--- What this task involves ---
When you reproduce the entries below, keep each one exact and drop any pictures.

--- Exercise materials ---
================================

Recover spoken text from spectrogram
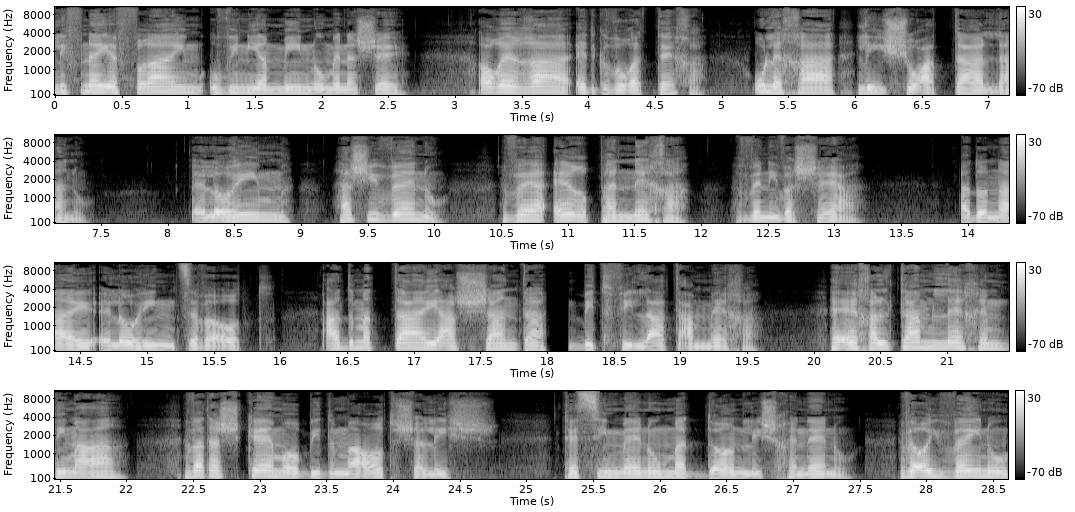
לפני אפרים ובנימין ומנשה, עוררה את גבורתך, ולך לישועתה לנו. אלוהים, השיבנו, ואר פניך, וניוושע. אדוני אלוהים צבאות, עד מתי עשנת בתפילת עמך? האכלתם לחם דמעה, ותשכמו בדמעות שליש. תשימנו מדון לשכננו, ואויבינו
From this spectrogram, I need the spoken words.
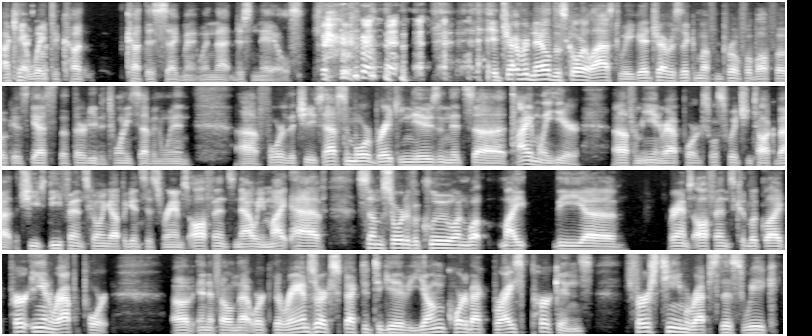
I can't wait to cut cut this segment when that just nails. hey, Trevor nailed the score last week. Ed Trevor Sikkema from Pro Football Focus guessed the 30 to 27 win uh, for the Chiefs. Have some more breaking news, and it's uh, timely here uh, from Ian Rapoport. So we'll switch and talk about the Chiefs defense going up against this Rams offense. Now we might have some sort of a clue on what might the uh, Rams offense could look like per Ian Rapoport of NFL Network. The Rams are expected to give young quarterback Bryce Perkins – First team reps this week,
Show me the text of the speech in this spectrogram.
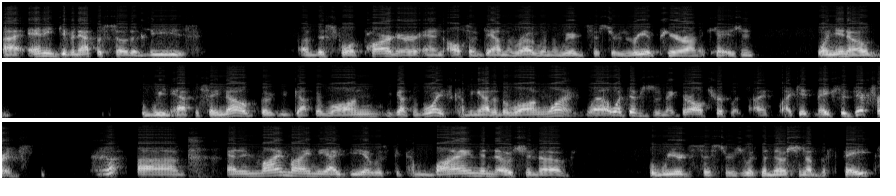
uh, any given episode of these of this four-parter, and also down the road when the Weird Sisters reappear on occasion, when you know we'd have to say no, but you've got the wrong, you got the voice coming out of the wrong one. Well, what difference does it make? They're all triplets. I like it makes a difference. um, and in my mind, the idea was to combine the notion of the Weird Sisters with the notion of the Fates,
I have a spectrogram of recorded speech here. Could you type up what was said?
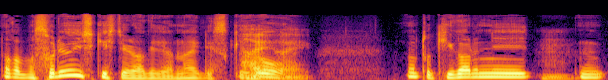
だからそれを意識してるわけじゃないですけど、はいはい、もっと気軽に、うん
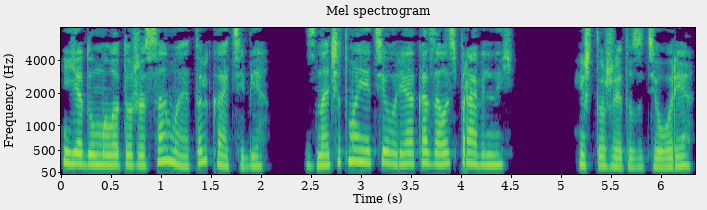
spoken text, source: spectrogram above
«Я думала то же самое, только о тебе. Значит, моя теория оказалась правильной». «И что же это за теория?»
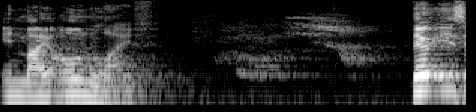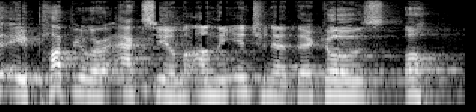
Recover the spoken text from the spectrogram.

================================

--- Answer below ---
Recover spoken text from spectrogram
לפני אפרים ובנימין ומנשה, עוררה את גבורתך, ולך לישועתה לנו. אלוהים, השיבנו, ואר פניך, וניוושע. אדוני אלוהים צבאות, עד מתי עשנת בתפילת עמך? האכלתם לחם דמעה, ותשכמו בדמעות שליש. תשימנו מדון לשכננו, ואויבינו
From this spectrogram, I need the spoken words.
I can't wait to cut cut this segment when that just nails. hey, Trevor nailed the score last week. Ed Trevor Sikkema from Pro Football Focus guessed the 30 to 27 win uh, for the Chiefs. Have some more breaking news, and it's uh, timely here uh, from Ian Rapoport. So we'll switch and talk about the Chiefs defense going up against this Rams offense. Now we might have some sort of a clue on what might the uh, Rams offense could look like per Ian Rapoport of NFL Network. The Rams are expected to give young quarterback Bryce Perkins – First team reps this week,
Show me the text of the speech in this spectrogram.
uh, any given episode of these of this four-parter, and also down the road when the Weird Sisters reappear on occasion, when you know we'd have to say no, but you've got the wrong, you got the voice coming out of the wrong one. Well, what difference does it make? They're all triplets. I like it makes a difference. um, and in my mind, the idea was to combine the notion of the Weird Sisters with the notion of the Fates,
I have a spectrogram of recorded speech here. Could you type up what was said?
だからそれを意識してるわけじゃないですけど、はいはい、もっと気軽に、うん
spoken text, source: spectrogram above
«Я думала то же самое, только о тебе. Значит, моя теория оказалась правильной». «И что же это за теория?»
Recover the spoken text from the spectrogram.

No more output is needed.